In an Op-Ed column in this morning’s New York Times entitled Stop the Leaks, former Attorney General William P. Barr, former Deputy Attorney General Jamie S. Gorelick and former Assistant Attorney General for National Security and NAFUSA board member Kenneth L. Wainstein, published an Op-Ed joining the current debate over the disclosure that the Justice Department obtained the telephone records of Associated Press journalists, stating:
As former Justice Department officials who served in the three administrations preceding President Obama’s, we are worried that the criticism of the decision to subpoena telephone toll records of A.P. journalists in an important leak investigation sends the wrong message to the government officials who are responsible for our national security.
While neither we nor the critics know the circumstances behind the prosecutors’ decision to issue this subpoena, we do know from the government’s public disclosures that the prosecutors were right to investigate this leak vigorously. The leak — which resulted in a May 2012 article by The A.P. about the disruption of a Yemen-based terrorist plot to bomb an airliner — significantly damaged our national security.
As for the process which led to a warrant for telephone toll log records for about 20 phone lines that the leaker might have used in conversations with A.P journalists, the former DOJ officials argued:
The decision was made at the highest levels of the Justice Department, under longstanding regulations that are well within the boundaries of the Constitution.

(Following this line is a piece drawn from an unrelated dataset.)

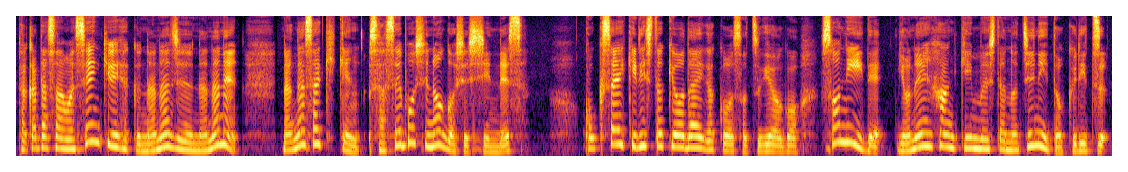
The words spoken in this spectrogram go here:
高田さんは1977年長崎県佐世保市のご出身です。国際キリスト教大学を卒業後ソニーで4年半勤務した後に独立。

Having participated in similar decisions, we know that they are made after careful deliberation, because the government does not lightly seek information about a reporter’s work. Along with the obligation to investigate and prosecute government employees who violate their duty to protect operational secrets, Justice Department officials recognize the need to minimize any intrusion into the operations of the free press.